Data records
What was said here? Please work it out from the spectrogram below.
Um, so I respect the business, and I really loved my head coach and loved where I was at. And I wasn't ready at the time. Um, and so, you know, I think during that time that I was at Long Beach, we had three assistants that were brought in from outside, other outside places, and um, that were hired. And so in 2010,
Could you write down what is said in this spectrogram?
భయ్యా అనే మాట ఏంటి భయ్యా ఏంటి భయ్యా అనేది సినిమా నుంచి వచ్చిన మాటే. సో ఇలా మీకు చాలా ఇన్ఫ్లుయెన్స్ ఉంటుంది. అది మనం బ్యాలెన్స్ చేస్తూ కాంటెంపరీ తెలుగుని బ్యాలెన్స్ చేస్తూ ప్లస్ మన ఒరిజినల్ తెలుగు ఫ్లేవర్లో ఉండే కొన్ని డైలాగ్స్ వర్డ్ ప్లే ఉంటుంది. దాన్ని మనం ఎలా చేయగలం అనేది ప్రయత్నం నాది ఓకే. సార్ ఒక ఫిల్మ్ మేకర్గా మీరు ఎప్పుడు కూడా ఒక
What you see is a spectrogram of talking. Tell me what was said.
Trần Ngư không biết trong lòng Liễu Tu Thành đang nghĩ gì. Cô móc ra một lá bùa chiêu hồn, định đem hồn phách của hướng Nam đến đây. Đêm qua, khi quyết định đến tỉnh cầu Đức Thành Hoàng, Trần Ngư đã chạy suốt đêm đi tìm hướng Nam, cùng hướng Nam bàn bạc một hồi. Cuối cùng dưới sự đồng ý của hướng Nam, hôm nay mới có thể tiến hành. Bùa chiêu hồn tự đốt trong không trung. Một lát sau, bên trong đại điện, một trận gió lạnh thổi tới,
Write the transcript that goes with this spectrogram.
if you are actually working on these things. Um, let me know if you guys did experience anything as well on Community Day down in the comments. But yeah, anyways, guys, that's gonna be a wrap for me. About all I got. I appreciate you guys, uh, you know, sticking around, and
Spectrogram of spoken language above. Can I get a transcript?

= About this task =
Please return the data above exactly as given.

= Solution for this task =
What was said here? Please work it out from the spectrogram below.
Um, so I respect the business, and I really loved my head coach and loved where I was at. And I wasn't ready at the time. Um, and so, you know, I think during that time that I was at Long Beach, we had three assistants that were brought in from outside, other outside places, and um, that were hired. And so in 2010,
Could you write down what is said in this spectrogram?
భయ్యా అనే మాట ఏంటి భయ్యా ఏంటి భయ్యా అనేది సినిమా నుంచి వచ్చిన మాటే. సో ఇలా మీకు చాలా ఇన్ఫ్లుయెన్స్ ఉంటుంది. అది మనం బ్యాలెన్స్ చేస్తూ కాంటెంపరీ తెలుగుని బ్యాలెన్స్ చేస్తూ ప్లస్ మన ఒరిజినల్ తెలుగు ఫ్లేవర్లో ఉండే కొన్ని డైలాగ్స్ వర్డ్ ప్లే ఉంటుంది. దాన్ని మనం ఎలా చేయగలం అనేది ప్రయత్నం నాది ఓకే. సార్ ఒక ఫిల్మ్ మేకర్గా మీరు ఎప్పుడు కూడా ఒక
What you see is a spectrogram of talking. Tell me what was said.
Trần Ngư không biết trong lòng Liễu Tu Thành đang nghĩ gì. Cô móc ra một lá bùa chiêu hồn, định đem hồn phách của hướng Nam đến đây. Đêm qua, khi quyết định đến tỉnh cầu Đức Thành Hoàng, Trần Ngư đã chạy suốt đêm đi tìm hướng Nam, cùng hướng Nam bàn bạc một hồi. Cuối cùng dưới sự đồng ý của hướng Nam, hôm nay mới có thể tiến hành. Bùa chiêu hồn tự đốt trong không trung. Một lát sau, bên trong đại điện, một trận gió lạnh thổi tới,
Write the transcript that goes with this spectrogram.
if you are actually working on these things. Um, let me know if you guys did experience anything as well on Community Day down in the comments. But yeah, anyways, guys, that's gonna be a wrap for me. About all I got. I appreciate you guys, uh, you know, sticking around, and
Spectrogram of spoken language above. Can I get a transcript?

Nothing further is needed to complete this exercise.